The Internet is so heartbreaking. All it takes is that one comment, that one split second when you hit enter, and nothing before it matters. None of the thoughtful writing, time spent addressing issues in pointed, careful and generous ways. Because what you say online, specifically on Twitter, which operates at a breakneck and decidedly un-thoughtful pace, bears the weight of the world. And if you work in media, it serves as judge and jury of your career writ large, and its future. The content of your character is irrelevant.
Yesterday, during a Twitter exchange between Ebony Magazine Senior Editor Jamilah Lemieux and RNC Deputy Press Secretary Raffi Williams, among others on the thread, Lemieux told Williams she does not agree with his politics and mistakenly referred to him as white, when in fact he is black. It didn’t go over well with the RNC.
Within minutes, people were calling for Lemieux’s job, and RNC President Reince Priebus demanded a public apology from Ebony, which posted on the magazine’s site today. It was a sad, demoralizing apology in which not one mention was made of the extraordinary work Lemieux has done since joining Ebony’s digital team in 2011. Work that has included in-depth feature profiles and insights and wisdom about African American culture and feminism, all written through a lens of extraordinary compassion, intellect and still-I-rise buoyancy.
Last month I moderated a panel addressing the continued and perhaps deepening chasm between black feminists and white feminists, and how that chasm has manifested on and is perpetuated by social media, especially Twitter. Lemieux was one of the four panelists, each of whom represented a unique black feminist perspective, and it was clear from early on that her voice was going to carry the strongest, the farthest, and the most resonantly.
What’s especially remarkable about Jamilah Lemieux is that even as she will throw down with the Vaseline and knuckle rings, she is also one of the single most empathetic people I’ve ever met. She’s tough, but she’s wide open to the individual experience of pretty much everyone.
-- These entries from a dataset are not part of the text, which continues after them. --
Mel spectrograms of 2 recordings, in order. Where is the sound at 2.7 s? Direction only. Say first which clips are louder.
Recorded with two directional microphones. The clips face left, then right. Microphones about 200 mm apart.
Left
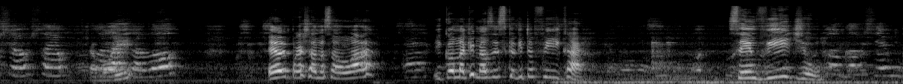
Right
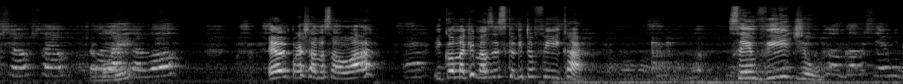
Left 4 dB; 35° left (ahead or behind).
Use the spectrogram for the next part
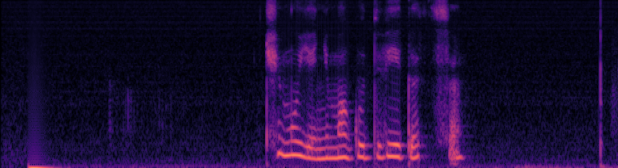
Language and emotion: Russian, sad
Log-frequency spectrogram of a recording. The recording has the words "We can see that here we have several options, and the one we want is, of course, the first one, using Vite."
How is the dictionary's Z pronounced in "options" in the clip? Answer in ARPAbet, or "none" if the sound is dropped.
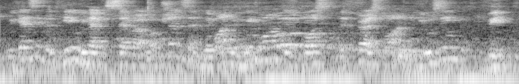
S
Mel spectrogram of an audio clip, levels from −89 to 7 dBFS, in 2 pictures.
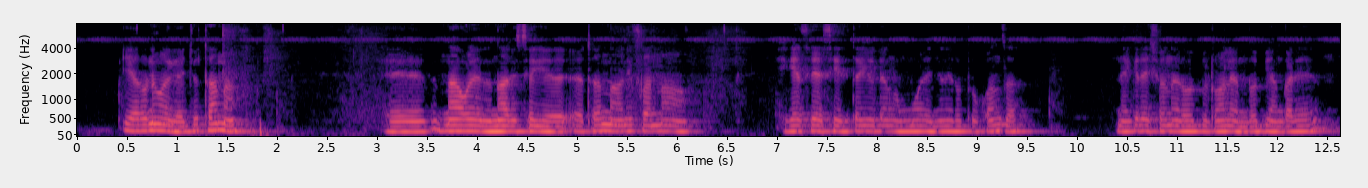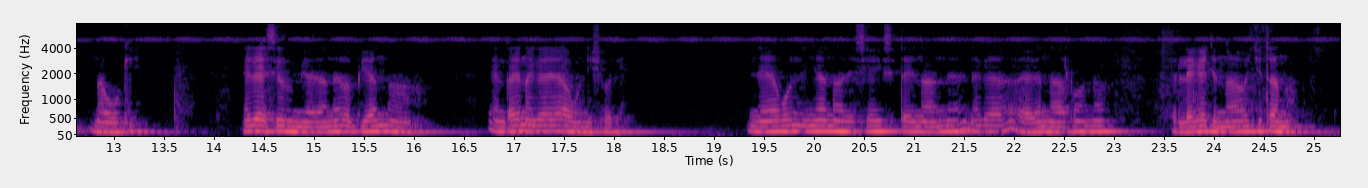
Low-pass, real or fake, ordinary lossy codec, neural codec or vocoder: none; real; none; none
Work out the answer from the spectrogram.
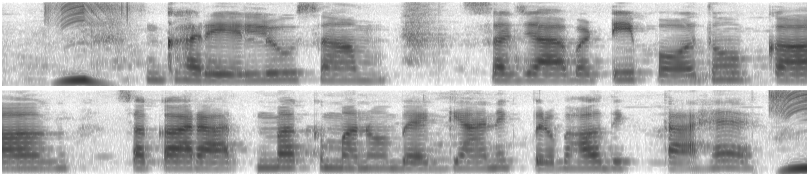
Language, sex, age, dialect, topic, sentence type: Hindi, female, 18-24, Kanauji Braj Bhasha, agriculture, statement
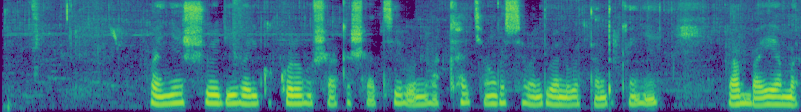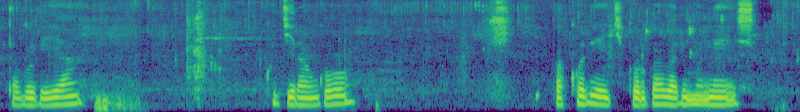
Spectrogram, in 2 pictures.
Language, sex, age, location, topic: Kinyarwanda, female, 18-24, Musanze, education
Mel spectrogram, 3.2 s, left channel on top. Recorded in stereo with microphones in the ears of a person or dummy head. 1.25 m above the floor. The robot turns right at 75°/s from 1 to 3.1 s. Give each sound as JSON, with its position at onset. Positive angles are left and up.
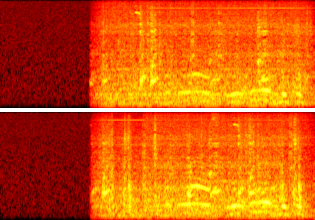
{"t": 1.6, "sound": "a woman speaking", "azimuth_deg": -165}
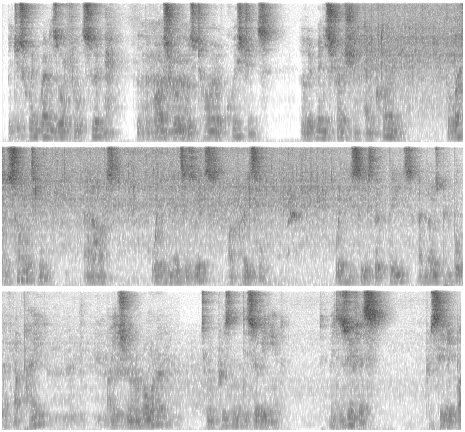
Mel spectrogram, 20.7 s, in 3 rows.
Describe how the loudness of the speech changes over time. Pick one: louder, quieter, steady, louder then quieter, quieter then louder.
steady.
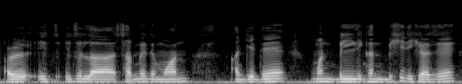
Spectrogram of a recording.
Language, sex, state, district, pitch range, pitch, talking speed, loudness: Nagamese, male, Nagaland, Kohima, 115-125 Hz, 120 Hz, 155 wpm, -16 LUFS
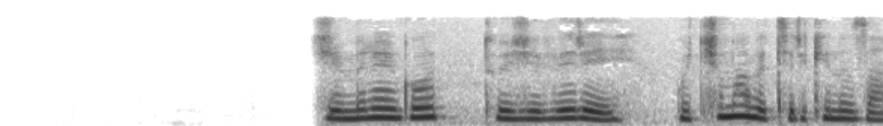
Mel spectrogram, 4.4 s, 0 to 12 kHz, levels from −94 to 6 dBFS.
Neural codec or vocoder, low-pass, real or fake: none; 7.2 kHz; real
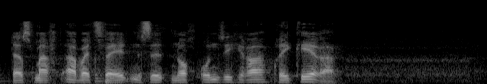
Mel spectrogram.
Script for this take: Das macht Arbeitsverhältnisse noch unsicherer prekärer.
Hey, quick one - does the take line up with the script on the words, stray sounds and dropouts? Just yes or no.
yes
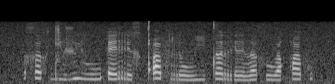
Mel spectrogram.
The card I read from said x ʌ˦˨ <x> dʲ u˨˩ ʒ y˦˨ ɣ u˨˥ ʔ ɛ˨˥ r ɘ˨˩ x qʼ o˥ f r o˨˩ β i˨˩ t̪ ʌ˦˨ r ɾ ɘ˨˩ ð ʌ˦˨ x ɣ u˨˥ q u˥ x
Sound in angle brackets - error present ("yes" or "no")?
no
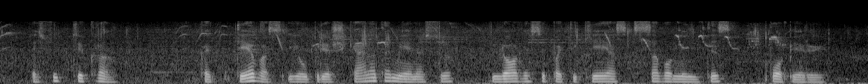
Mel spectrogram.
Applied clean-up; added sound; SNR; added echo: none; Bird vocalization, bird call, bird song + Water; 12 dB; none.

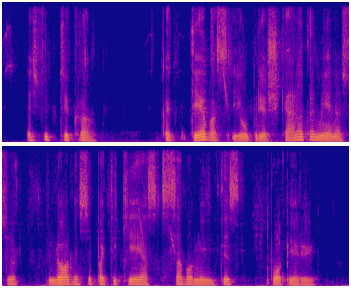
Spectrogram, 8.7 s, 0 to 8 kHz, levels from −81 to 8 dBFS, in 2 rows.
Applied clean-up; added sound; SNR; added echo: neural separator model SepFormer DNS4.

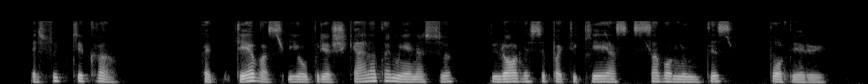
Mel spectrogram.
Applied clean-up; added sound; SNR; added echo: neural mask model DeepFilterNet 3.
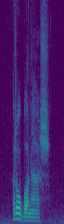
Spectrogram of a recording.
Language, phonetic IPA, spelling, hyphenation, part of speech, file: Hungarian, [ˈrobːɒnaːʃ], robbanás, rob‧ba‧nás, noun, Hu-robbanás.ogg
- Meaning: explosion (a violent release of energy)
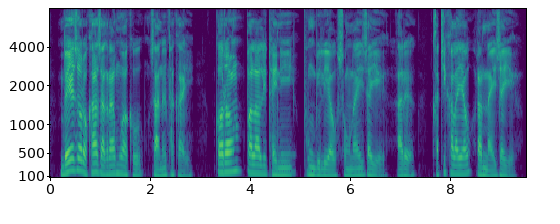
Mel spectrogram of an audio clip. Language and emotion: Bodo, neutral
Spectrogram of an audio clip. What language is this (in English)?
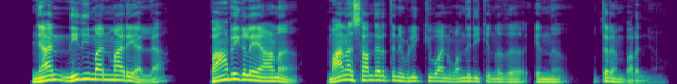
Malayalam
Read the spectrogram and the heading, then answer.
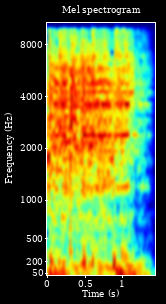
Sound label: hard hittin horn break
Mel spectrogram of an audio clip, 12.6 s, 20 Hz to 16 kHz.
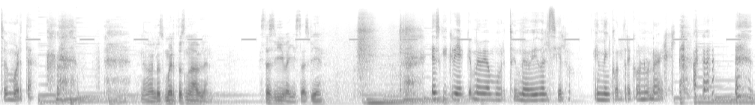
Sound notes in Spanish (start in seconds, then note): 0.7 Risas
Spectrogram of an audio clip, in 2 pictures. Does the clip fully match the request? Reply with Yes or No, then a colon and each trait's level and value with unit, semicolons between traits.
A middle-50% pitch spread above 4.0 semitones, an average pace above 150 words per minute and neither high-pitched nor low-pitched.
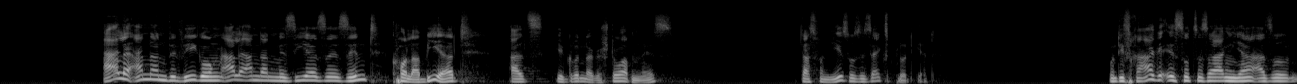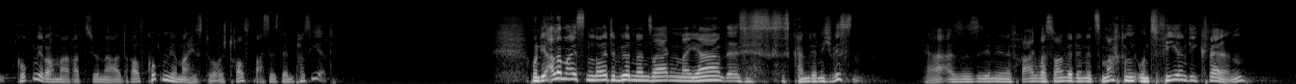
Yes: average, 5.2 semitones; average, 160 wpm; medium, 150 Hz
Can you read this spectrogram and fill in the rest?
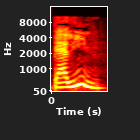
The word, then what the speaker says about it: Berlin: That's how they say it, Berlin.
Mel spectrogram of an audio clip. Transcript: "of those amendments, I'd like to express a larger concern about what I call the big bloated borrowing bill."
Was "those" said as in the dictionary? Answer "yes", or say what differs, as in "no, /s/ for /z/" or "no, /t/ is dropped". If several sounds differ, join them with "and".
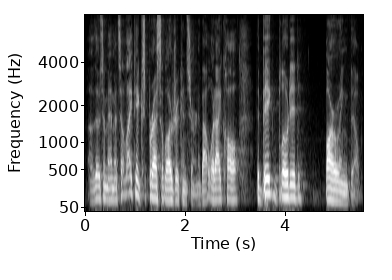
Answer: yes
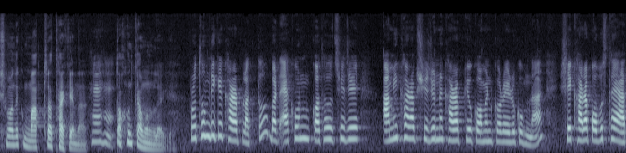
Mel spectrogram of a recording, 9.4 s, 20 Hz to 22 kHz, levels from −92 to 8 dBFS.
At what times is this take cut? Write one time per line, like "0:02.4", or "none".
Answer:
none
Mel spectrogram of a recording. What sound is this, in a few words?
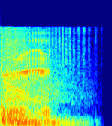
wep frog explode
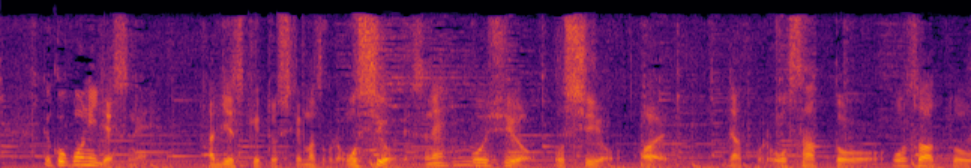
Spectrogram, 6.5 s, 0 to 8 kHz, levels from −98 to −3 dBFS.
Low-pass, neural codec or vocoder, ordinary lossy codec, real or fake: 7.2 kHz; none; AAC, 32 kbps; real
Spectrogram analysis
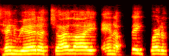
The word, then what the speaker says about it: Chili: in New York, nothing is pronounced the way it's spelled in New York State. Part of his district is Chilai. That's actually spelled chili. It is. But it's Chilai.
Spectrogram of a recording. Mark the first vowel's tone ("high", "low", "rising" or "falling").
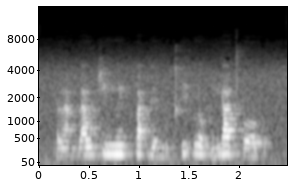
low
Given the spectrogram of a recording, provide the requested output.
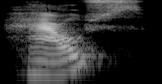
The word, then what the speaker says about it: house: Say the word again after me, house. Look at the letters in the word. Let's spell it out loud together. H-O-U-S-E. The letters O-U stand for the sound ow. The E is silent.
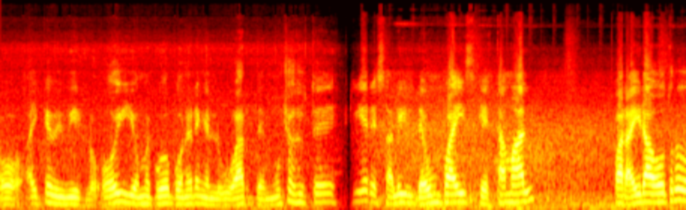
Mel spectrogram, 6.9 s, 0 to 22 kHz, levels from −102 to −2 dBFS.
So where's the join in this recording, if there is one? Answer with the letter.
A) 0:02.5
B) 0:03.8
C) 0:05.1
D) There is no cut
B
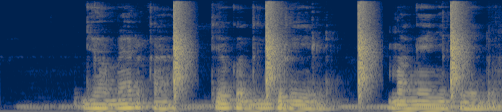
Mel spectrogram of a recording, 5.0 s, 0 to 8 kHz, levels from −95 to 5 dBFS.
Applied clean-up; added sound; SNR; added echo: none; Clapping; 0 dB; reverberation time 0.4 s.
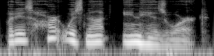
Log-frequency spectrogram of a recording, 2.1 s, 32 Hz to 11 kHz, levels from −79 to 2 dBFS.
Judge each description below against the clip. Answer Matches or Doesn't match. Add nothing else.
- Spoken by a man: Matches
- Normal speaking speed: Doesn't match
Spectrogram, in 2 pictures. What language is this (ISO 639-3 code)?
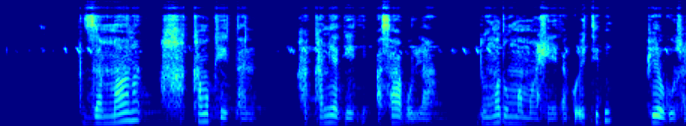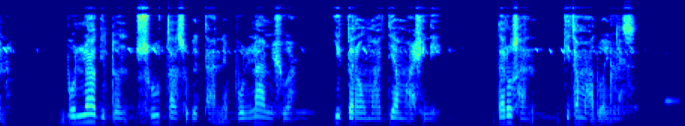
wal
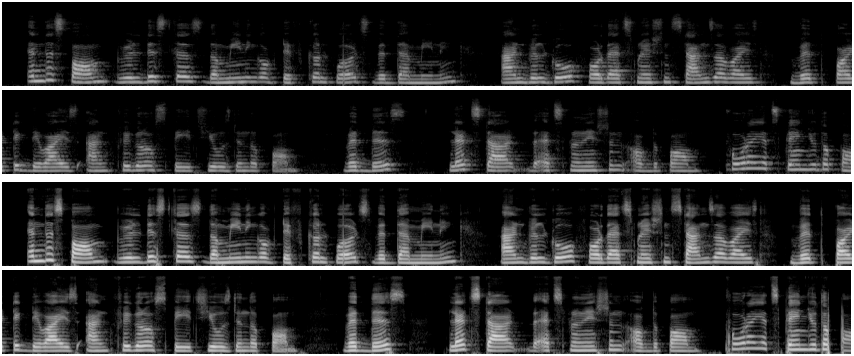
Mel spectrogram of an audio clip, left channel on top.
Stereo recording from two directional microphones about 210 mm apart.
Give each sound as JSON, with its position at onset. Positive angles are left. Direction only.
{"t": 0.2, "sound": "speech", "side_deg": -45}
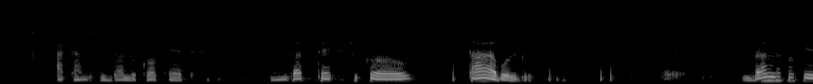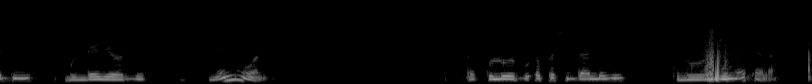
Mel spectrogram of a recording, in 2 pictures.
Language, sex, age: Wolof, male, 25-35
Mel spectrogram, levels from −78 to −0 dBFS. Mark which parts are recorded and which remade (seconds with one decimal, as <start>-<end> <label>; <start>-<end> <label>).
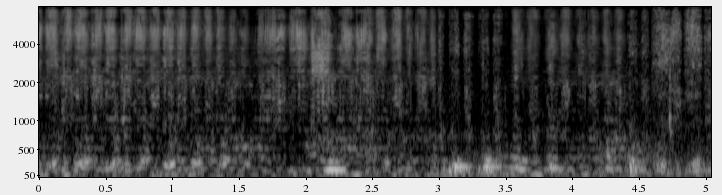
0.0-3.0 remade; 3.0-3.5 recorded; 3.5-4.4 remade; 4.4-5.0 recorded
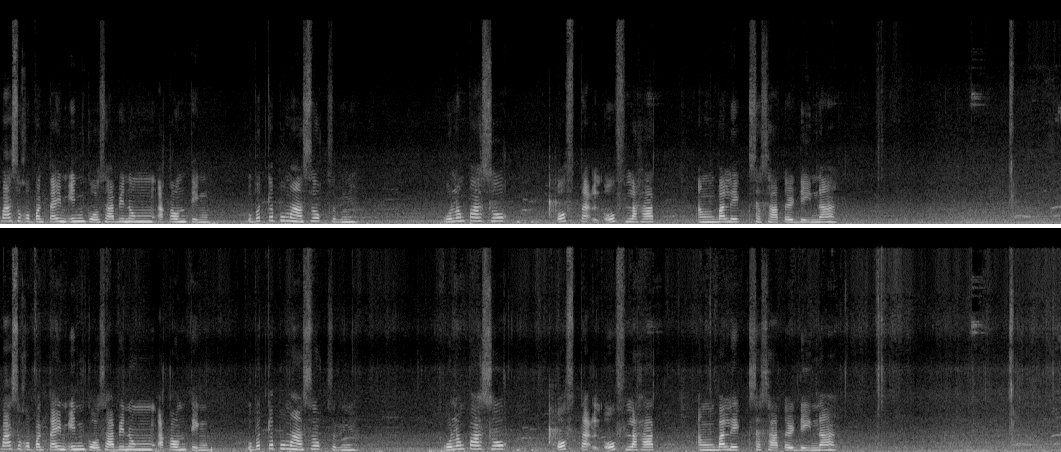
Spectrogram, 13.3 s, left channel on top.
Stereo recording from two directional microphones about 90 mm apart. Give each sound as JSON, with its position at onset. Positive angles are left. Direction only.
{"t": 0.0, "sound": "a woman's voice", "side_deg": 20}
{"t": 5.5, "sound": "a woman's voice", "side_deg": 15}
{"t": 7.3, "sound": "a woman's voice", "side_deg": 20}
{"t": 8.7, "sound": "a woman's voice", "side_deg": 25}
{"t": 9.0, "sound": "a woman's voice", "side_deg": 15}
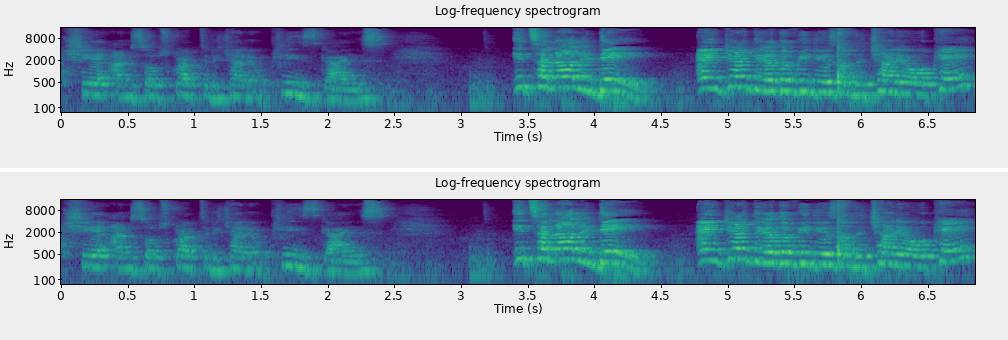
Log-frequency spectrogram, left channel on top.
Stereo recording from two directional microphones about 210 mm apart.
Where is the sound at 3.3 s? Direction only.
20° left (ahead or behind).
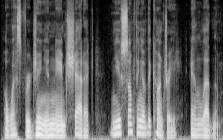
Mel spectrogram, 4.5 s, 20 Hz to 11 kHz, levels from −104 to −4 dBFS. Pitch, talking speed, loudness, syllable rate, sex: 100 Hz, 175 wpm, -17 LUFS, 5.2 syllables/s, male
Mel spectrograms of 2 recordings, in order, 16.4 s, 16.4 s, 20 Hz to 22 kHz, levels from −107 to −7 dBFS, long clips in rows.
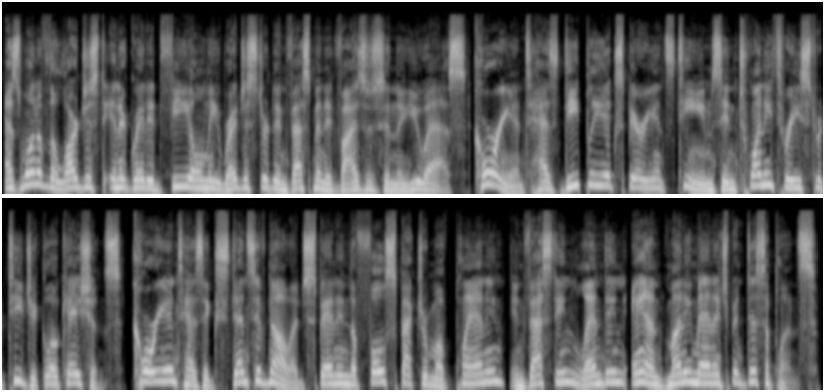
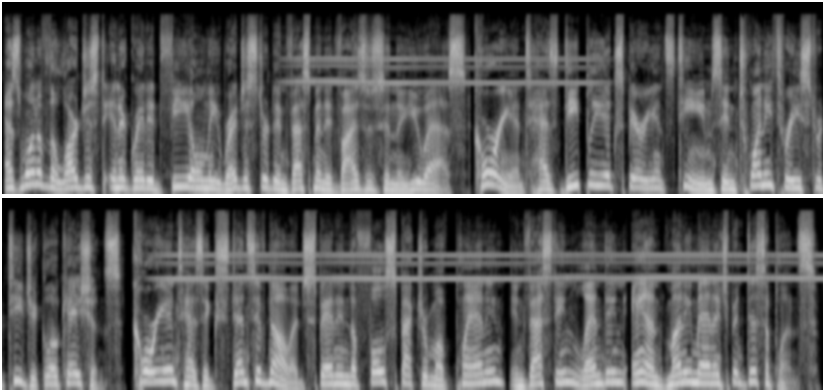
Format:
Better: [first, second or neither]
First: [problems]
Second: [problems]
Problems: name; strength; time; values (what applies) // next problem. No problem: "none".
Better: first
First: none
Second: high-pitched whine; noticeable; from 3 to 6 s and from 10 s on; 4 kHz, 10 dB below the speech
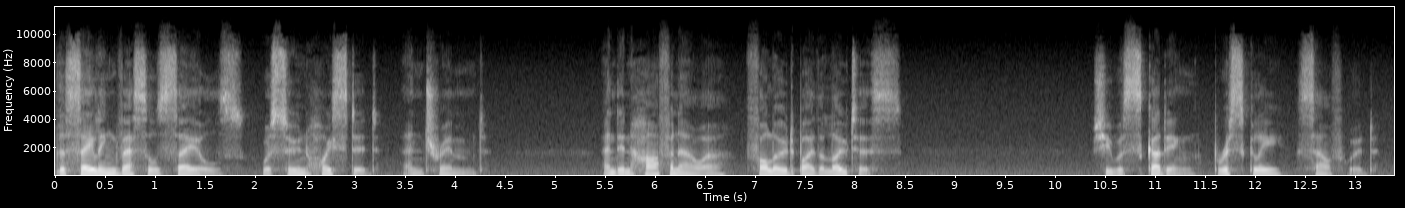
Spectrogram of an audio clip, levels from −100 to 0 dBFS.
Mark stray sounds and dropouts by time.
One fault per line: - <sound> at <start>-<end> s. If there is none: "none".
none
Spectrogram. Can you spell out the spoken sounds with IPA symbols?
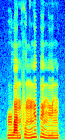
ɻwa˧˥nfʊ˧˥ŋn̪y˥py˥˩ n̪y˥n

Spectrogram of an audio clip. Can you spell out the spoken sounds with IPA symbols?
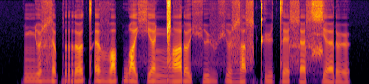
ɲøɮɛprœtʼɛ vapwa çɛ ŋ͡ǁa ɾœçyvçø ɮaɬkʼyte ɬɛɬɕɛɾø

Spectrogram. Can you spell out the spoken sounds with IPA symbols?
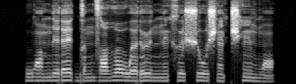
wɔ̃niɾeɡə nzeðˤuwɘ ɾʉnĩ xʉʃuʃã t͡ʃʰĩbɔ̃

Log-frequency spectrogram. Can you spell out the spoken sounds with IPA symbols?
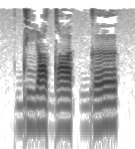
didˤə | ɡə

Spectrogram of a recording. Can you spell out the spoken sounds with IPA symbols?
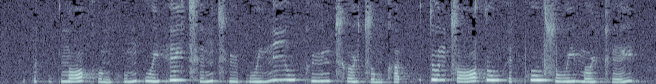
pɪ˨k̚ʊ˨k̚n̪ɔː˨˥ kʰʊ˨˩ŋkʷʰɪ˨˥ŋkʷe˧jhe˥j t͡sʰɪ˨˥ŋt͡sʰyː˨p̚uː˨j n̪iː˥w kʰyː˨˧n t͡sʰɵ˧ɥt͡sʊ˨ŋkʰɐ˧t̚ | t̪ɵ˥nt͡sɔː˨˥ t̪o˥whɪ˨˥k̚pʰo˥wsuː˨˧j mɵ˨ɥkʰe˨˥j

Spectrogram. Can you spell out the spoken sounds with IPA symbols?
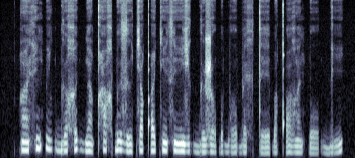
qɛ̃xĩk͡piʎ ɡ͡bɨχi ɡ͡bɛ̃qʰɛχɓɨ zɨcɨqʼicĩ sĩʑɨ ɡ͡bɨʐɤɓə bɤbɛx teɓəqʼoʁɛ̃ k͡po ɡ͡bi

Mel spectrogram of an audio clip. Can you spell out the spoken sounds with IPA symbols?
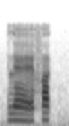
lɛː˨˩fɐ˧t̚

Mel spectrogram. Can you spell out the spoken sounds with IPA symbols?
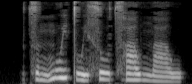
t͡sɵ˨˩n muː˧jt̪uː˨˩j suː˨t͡sʰaː˨w n̪aː˨˩w

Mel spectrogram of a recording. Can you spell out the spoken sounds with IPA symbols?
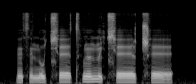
ɛ̃sɛ̃no t͡ɕʰɛːtʰlə̃ nə̃t͡ɕʰɛː ʈ͡ʂʰɛ

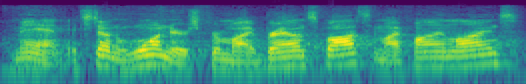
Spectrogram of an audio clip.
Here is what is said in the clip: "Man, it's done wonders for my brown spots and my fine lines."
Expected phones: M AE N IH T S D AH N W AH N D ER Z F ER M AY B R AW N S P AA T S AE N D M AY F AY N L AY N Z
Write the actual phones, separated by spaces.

Her willingness to go in strong and deep on issues pertaining to race and culture, to argue, listen, question, and put it out there, all while busily brewing the thick, complex and full-time love for her young daughter as a working mother, is a testament to the fully conscious way she conducts her life.
Did she make a mistake with her Raffi Williams tweet? Yes, but she apologized and explained, as she should, that she wasn’t interested in hearing about Williams’ politics (not being interested in someone's politics is a personal prerogative), and didn’t look closely enough at his avatar picture to detect his race. She assumed he was white because he was touting what sounded like an oft-heard party line from white conservatives –- a hollow-sounding appeal for the inclusion of “a diversity of voices.”
That’s all. It’s not really bigger than that. And yet, here again, a black woman speaks her mind, especially on Twitter, and she’s demonized. Immediately. One of the most salient points Lemieux made on the panel I moderated, was that in regard to the “angry black woman” stereotype –- whether it’s true or mythical, we are angry, and that anger comes from a place of real pain. It comes from pain, and also exhaustion from doing so much of the emotional work for the feminist movement.
Lemieux wasn’t talking about the kind of emotion that most people in a male-dominated associate with women -- crying at work, moodiness, or god forbid having her period while she’s in the control room of whatever corporate oligarchy -- but rather, the kind of emotion that comes with pushing up your sleeves, making room in your heart for dissent, and essentially digging in the dirt all day hoping to hit upon something valuable.
The Internet and social media has quickly gone from innovative to unavoidable -- this is it, people, this is the new Us. This is how we talk to each other. This is how we write about each other. Mistakes have been made in the past, are being made in real time, and will be made in the future. The more reliant we become on social media, the less connected we become to each other as complex, flawed individuals with complicated opinions and long lists of things to do and lives to change.
Let’s let Jamilah Lemieux get back to changing lives.